§ DATA SHOWN:
________________________________________

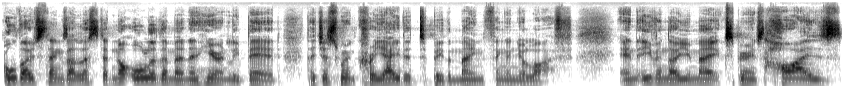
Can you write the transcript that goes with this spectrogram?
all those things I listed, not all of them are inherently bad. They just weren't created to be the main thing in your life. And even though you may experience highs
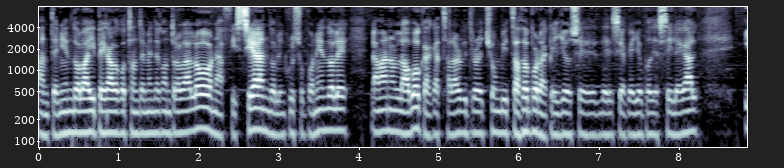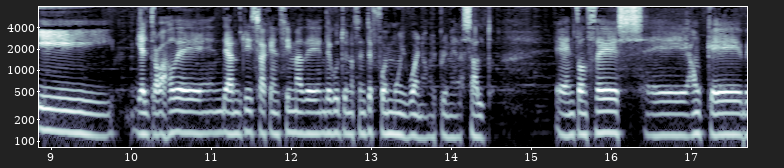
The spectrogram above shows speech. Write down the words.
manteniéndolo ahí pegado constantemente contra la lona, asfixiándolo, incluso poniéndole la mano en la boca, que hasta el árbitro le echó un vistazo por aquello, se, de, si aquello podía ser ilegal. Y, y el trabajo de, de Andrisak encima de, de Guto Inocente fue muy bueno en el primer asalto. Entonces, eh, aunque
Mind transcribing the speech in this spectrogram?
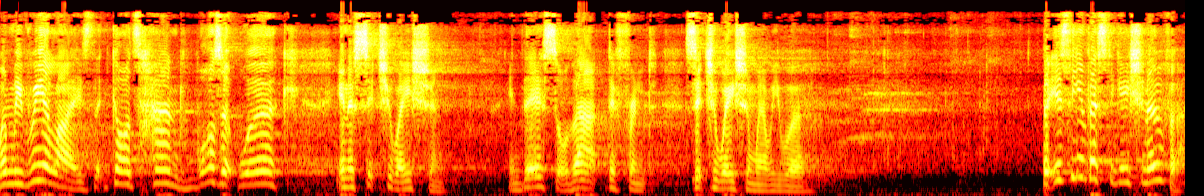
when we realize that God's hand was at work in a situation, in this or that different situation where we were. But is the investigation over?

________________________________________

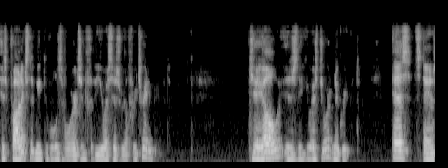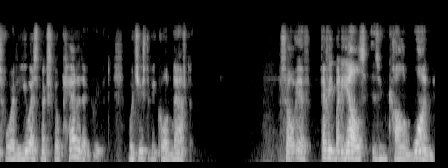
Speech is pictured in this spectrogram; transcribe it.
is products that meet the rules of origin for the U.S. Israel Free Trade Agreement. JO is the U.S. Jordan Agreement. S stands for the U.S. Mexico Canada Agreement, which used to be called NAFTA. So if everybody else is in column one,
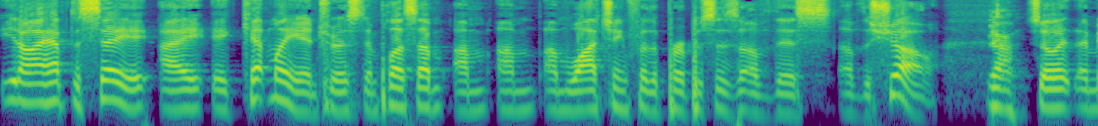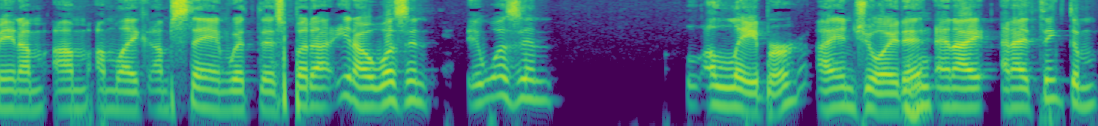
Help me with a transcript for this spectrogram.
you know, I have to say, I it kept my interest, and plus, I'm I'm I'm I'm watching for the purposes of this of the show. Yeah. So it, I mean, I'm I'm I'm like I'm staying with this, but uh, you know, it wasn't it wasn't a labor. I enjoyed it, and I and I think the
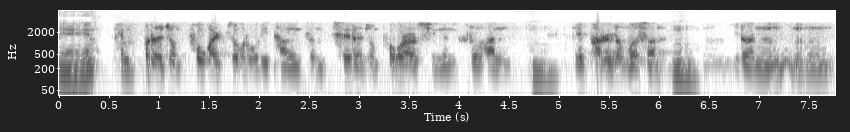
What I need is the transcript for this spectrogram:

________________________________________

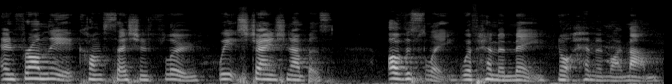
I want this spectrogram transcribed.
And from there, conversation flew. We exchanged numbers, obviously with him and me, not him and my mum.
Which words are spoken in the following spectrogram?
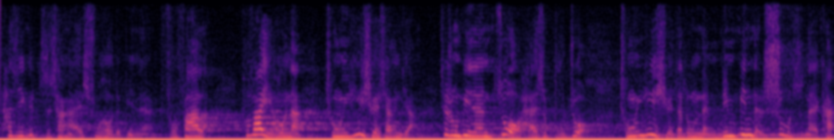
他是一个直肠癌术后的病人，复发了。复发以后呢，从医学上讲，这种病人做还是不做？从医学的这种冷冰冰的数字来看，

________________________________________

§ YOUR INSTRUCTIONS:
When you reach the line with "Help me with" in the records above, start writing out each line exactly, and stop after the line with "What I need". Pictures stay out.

§ YOUR RESPONSE:
Help me with a transcript for this spectrogram.
you know, I have to say, I it kept my interest, and plus, I'm I'm I'm I'm watching for the purposes of this of the show. Yeah. So it, I mean, I'm I'm I'm like I'm staying with this, but uh, you know, it wasn't it wasn't a labor. I enjoyed it, and I and I think the
What I need is the transcript for this spectrogram:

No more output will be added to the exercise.